To see what impact jobs and the economy had on the election, we'll consider two important economic indicators: the growth rate of real GNP (the economy) and the unemployment rate (jobs).We'll compare the two-year vs.

the four-year and previous four-year performance of those variables in order to compare how "Jobs & The Economy" performed during the incumbent's Author: Mike Moffatt.

OECD Observer: Sections» Governance» Governance. Images of voters braving death to cast their ballots in elections across the world remind us that democracy, however imperfect, is not some tedious civic duty, but a victory over oppression.
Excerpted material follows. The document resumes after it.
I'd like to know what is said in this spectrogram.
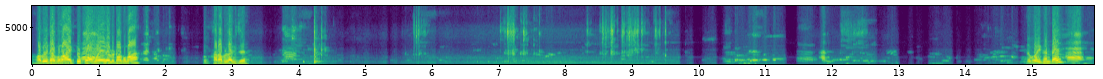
হবে, ঠাকুমা, একটু কম হয়ে গেল, ঠাকুমা। খুব খারাপ লাগছে। ভালো। দেবো এখানটায়? হ্যাঁ হ্যাঁ।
In this light, it might seem slightly ludicrous to worry about such bastions of freedom and stability as, say, the Scandinavian countries.

o Macroeconomic Policies of Developed Democracies, Cambridge Studies in Comparative Politics, Cambridge University Press, § Outline Overview of the Book § Web Appendix: Additional data, figures, results, and discussion that fulfill.

Governments are in a crisis of identity, some would say legitimacy, with election turnouts low in many OECD countries and a widespread feeling of disenchantment among citizens with government and the democratic process. Can governments do something to change this. Certainly, doing nothing is not an answer.

What every country needs is more. Much like the World Economic Forum (WEF) at Davos in January, the OECD is forwarding its vision of a more inclusive world, with a market-based system that promotes democratic values and Author: Natasha Turak. More than 84 percent of the voting age population in Turkey went to the polls in the last general election inthe Pew Research Center said in a report compiling voter turnout rates of Organization for Economic Co-operation and Development, or OECD, countries.

Belgium was first with 87 percent and Sweden placed third with 83 percent. The economic policy of the Barack Obama administration was characterized by moderate tax increases on higher income Americans, designed to fund health care reform, reduce the federal budget deficit, and decrease income first term (–) included measures designed to address the Great Recession and Subprime mortgage crisis, which began in.

The Impact of Macroeconomic Conditions on Presidential Elections JAMES S. GUSEH Assistant Professor of Political Economy and Public Policy and Director of the Center for Alternative Programs Shaw University There is considerable debate about how macroeconomic conditions affect the outcomes of U.S.

presidential elections.The Organisation for Economic Co-operation and Development (OECD; French: Organisation de coopération et de développement économiques, OCDE) is an intergovernmental economic organisation with 37 member countries, founded in to stimulate economic progress and world trade.

It is a forum of countries describing themselves as committed to democracy and Headquarters: Paris, France.competence that marked the very close election cannot be guaranteed in the future. Ghanaians have higher expectations for the economic and social benefits of democracy than the govern-ment seems able to produce through current File Size: KB.